Nothing crafty today, but I hope to have a new creation soon. Okay, I've been a bad blogger...and commenter. I honestly haven't even looked at blogs since I've been home from CHA. How horrible is that?!? I'm really trying to find a happy medium in between all of this juggling.
I know I sound like a broken record...but I'm busy at my day job with new changes coming in March. I'm still busy with wholesale orders from CHA. My best friend is going through a hard time in her life right now and I can't even give her my full attention. I'm a bridesmaid and I'll be making invitations for my brother's wedding this summer. This is my life right now.
I started this book in December and I just finished it. Really, I just got too busy and finally made myself finish it. And it still took me 2 more days to actually write this post, lol. I absolutely loved this book though, so don't think it was boring! I saw Amy Tan do a collage of all the books she read in 2011 and I hope to make one for my 2012 book list!
It's about a lady who grew up as a Mennonite and who left the community to go on and do other things. After being married 15 years, her husband leaves her for a man and she gets into a really bad car accident. As she needs someone to care for her while she is recovering, she returns to her parents house in the Mennonite community. Though she's sort of a rebel, this book is about accepting your heritage and having appreciation for it, even if you don't fully agree or live by it.
I completely relate this book, because Hmong culture is very much like this. Girls get married at a very young age and many don't even finish school...much less go to college. This is changing, but still not the norm. I am a rebel...I didn't get married at 16, I went to college, I have a great career, I make decisions for myself...and I married a white person, lol.
I was raised to take care of myself. If I got married to someone who could afford to take care of me, great. But if they died or left me...I needed to be able to work and survive. I knew I would never be able to have those values and marry a cultural traditional husband.
And best part...she actually talks a little bit about Hmong people! One of her mom's neighbors is Hmong and she talks about them eating chicken intestines, lol. Until Grand Torino came out, no one really knew who Hmong people were...unless some happened to live by you.
The movie is fabulous by the way. When Brent and I saw it in the theaters, we laughed the whole time. I think people were thoroughly annoyed...as it's not a funny movie at all.

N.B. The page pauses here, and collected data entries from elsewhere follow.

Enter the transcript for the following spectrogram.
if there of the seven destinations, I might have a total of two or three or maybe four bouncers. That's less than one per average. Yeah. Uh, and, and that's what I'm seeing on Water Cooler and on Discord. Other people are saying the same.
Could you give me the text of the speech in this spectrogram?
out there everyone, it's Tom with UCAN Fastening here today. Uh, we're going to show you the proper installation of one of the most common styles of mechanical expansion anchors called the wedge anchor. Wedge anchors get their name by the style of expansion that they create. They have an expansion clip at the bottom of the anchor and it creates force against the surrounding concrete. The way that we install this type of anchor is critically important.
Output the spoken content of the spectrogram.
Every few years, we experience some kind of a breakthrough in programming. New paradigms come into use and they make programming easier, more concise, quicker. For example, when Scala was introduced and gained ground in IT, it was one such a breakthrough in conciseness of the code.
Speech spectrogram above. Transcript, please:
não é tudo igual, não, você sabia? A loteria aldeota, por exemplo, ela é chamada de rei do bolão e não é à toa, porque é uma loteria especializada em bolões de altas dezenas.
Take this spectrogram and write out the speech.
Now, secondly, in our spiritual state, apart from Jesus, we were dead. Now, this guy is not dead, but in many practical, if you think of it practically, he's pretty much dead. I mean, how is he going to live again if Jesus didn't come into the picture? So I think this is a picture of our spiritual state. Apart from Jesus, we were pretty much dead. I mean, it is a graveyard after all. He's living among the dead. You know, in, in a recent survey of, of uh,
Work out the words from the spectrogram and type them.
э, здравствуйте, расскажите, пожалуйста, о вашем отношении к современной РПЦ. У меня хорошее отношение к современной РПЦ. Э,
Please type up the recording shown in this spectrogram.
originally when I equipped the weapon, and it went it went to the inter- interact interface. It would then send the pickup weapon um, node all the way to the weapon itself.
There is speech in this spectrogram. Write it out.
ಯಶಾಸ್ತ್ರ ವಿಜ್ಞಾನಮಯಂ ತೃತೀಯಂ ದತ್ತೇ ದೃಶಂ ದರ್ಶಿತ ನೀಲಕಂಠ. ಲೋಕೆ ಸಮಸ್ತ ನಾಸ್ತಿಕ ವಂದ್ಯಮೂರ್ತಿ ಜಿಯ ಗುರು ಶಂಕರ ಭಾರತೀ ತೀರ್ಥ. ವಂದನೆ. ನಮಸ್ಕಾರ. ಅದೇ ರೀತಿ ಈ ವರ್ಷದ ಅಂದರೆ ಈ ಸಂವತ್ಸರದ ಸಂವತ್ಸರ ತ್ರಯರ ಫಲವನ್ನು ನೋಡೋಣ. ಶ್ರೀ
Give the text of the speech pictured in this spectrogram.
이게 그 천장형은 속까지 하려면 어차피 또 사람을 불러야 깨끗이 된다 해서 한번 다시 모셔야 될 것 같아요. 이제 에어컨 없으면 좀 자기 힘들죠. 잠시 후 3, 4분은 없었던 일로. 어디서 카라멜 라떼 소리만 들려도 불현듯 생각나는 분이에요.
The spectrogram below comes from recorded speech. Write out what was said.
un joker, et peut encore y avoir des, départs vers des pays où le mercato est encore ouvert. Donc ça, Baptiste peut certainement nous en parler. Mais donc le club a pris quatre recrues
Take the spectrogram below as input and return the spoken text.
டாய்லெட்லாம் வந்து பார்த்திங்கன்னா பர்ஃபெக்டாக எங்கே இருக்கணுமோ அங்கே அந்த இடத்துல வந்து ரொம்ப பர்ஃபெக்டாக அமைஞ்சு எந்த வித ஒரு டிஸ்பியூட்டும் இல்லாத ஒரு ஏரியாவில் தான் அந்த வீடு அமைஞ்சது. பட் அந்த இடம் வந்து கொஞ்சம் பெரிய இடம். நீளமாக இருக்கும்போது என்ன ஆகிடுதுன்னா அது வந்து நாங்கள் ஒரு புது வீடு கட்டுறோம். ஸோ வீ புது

It's violent and it's very racial, but it stages every stereotypical thing and very true things in there. Saying Hmong wrong, that we eat cat, the Hmong gangs, the traditional clothes, etc...
Anyhoo, back to the book...was definitely not my normal kind of read. I got it for $2 at Borders while they were clearancing out their books. But this will definitely be a favorite that I actually keep.